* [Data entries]
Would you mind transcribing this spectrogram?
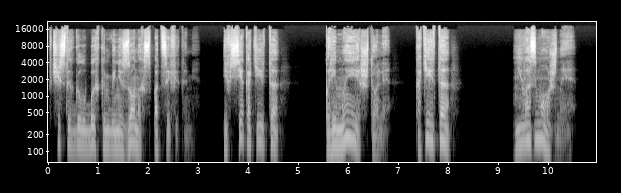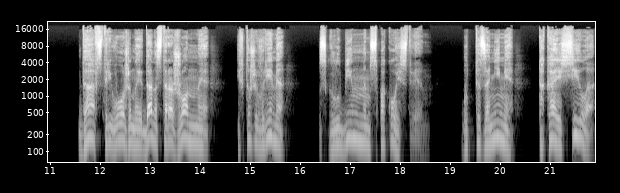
в чистых голубых комбинезонах с пацификами. И все какие-то прямые, что ли, какие-то невозможные. Да, встревоженные, да, настороженные, и в то же время с глубинным спокойствием, будто за ними такая сила,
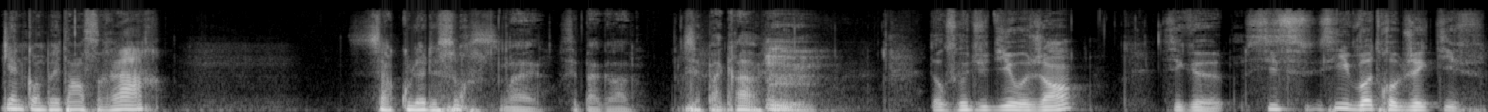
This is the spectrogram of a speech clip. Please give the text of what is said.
qui a une compétence rare, ça coulait de source. Ouais, c'est pas grave. C'est pas grave. Donc, ce que tu dis aux gens, c'est que si, si votre objectif,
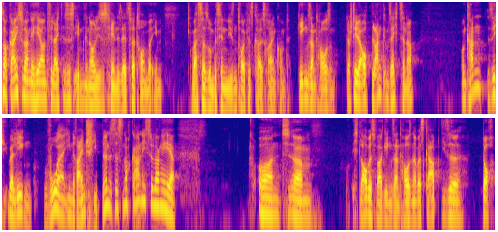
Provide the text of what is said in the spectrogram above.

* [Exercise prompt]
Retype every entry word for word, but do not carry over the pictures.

* [Task result]
Would you mind transcribing this spectrogram?
в чистых голубых комбинезонах с пацификами. И все какие-то прямые, что ли, какие-то невозможные. Да, встревоженные, да, настороженные, и в то же время с глубинным спокойствием, будто за ними такая сила,
This is the spectrogram of a speech clip. Please give the text of what is said.
qui a une compétence rare, ça coulait de source. Ouais, c'est pas grave. C'est pas grave. Donc, ce que tu dis aux gens, c'est que si, si votre objectif,
Provide the text of what is said in the spectrogram above.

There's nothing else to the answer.